A woman whose murder case brought to light polygamy in the nation's largest Hmong community pleaded guilty to stabbing her husband to death after he told her he planned to take a second wife.
Youa Lee, 44, pleaded guilty to second-degree murder Thursday in a plea bargain with prosecutors. A more serious murder charge will be dropped.
Lee was indicted for allegedly stabbing her husband, Pao Her, three times while he showered on Feb. 12, 2002, after he told her he planned to marry again. As some of their children dialed 911, Lee attempted suicide with a toxic cleaning product.
She is scheduled for sentencing Aug. 1.
Many Hmong women say tolerance of polygamy is widespread even among men who grew up in the United States.
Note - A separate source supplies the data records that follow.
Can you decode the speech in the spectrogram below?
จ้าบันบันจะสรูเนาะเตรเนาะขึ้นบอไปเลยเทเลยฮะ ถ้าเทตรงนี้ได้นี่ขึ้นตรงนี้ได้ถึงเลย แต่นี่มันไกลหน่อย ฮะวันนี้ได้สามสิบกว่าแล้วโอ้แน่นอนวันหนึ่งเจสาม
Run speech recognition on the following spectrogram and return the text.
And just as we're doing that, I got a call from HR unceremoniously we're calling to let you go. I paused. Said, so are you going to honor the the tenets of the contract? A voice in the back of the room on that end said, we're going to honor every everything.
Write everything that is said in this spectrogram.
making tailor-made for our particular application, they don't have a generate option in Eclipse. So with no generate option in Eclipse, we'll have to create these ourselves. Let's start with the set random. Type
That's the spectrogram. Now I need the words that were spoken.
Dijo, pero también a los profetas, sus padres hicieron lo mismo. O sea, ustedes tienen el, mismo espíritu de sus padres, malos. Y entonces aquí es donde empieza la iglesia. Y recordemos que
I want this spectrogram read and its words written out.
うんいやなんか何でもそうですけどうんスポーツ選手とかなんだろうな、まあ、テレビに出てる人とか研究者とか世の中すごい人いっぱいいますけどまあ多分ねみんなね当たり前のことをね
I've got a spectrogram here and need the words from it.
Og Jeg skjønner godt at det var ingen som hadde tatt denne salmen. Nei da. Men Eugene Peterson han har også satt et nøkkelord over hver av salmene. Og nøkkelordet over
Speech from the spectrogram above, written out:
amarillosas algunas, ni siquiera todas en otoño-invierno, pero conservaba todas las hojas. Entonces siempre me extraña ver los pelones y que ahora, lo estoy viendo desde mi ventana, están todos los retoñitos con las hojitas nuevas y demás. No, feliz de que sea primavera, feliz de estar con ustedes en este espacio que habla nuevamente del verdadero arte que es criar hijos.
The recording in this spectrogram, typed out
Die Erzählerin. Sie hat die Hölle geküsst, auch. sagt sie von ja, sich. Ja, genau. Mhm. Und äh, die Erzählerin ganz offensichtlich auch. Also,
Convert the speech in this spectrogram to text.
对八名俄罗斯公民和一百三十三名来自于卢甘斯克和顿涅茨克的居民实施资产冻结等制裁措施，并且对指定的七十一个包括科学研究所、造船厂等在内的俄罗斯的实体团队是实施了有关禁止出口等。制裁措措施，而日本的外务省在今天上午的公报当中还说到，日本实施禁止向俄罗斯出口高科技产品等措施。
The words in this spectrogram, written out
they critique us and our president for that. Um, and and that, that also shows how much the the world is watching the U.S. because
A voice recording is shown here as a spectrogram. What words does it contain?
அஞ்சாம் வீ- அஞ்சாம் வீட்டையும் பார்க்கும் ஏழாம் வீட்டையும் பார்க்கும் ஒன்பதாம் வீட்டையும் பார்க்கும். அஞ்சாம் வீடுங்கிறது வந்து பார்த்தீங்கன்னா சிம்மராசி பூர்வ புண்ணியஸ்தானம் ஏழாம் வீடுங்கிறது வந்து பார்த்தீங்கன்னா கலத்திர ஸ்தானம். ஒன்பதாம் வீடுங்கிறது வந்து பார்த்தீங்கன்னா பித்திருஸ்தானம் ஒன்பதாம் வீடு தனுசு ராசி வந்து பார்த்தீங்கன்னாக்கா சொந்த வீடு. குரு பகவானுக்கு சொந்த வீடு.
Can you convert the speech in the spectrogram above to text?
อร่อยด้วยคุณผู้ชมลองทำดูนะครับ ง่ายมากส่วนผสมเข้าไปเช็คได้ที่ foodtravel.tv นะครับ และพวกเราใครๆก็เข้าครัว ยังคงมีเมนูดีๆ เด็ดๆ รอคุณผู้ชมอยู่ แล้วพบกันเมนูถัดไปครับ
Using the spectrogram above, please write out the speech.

Male Hmong leaders have said the practice of taking a second or third wife is rare and limited to older men.
"Women are talking about it," said Foua Hang, a Hmong women's activist. "They still may not be very strong and vocal, but they are talking."
Lee and Her married 28 years ago in Laos in the aftermath of the Vietnam War. She was 17 and he was 16. They soon moved to Thailand, where the first of their seven children was born, and arrived in St. Paul in 1989.
The Hmong, an ethnic group that lived primarily in the highlands of Laos, began flowing to the United States soon after the Vietnam War. About 42,000 Hmong live in Minnesota, including more than 24,000 in St. Paul.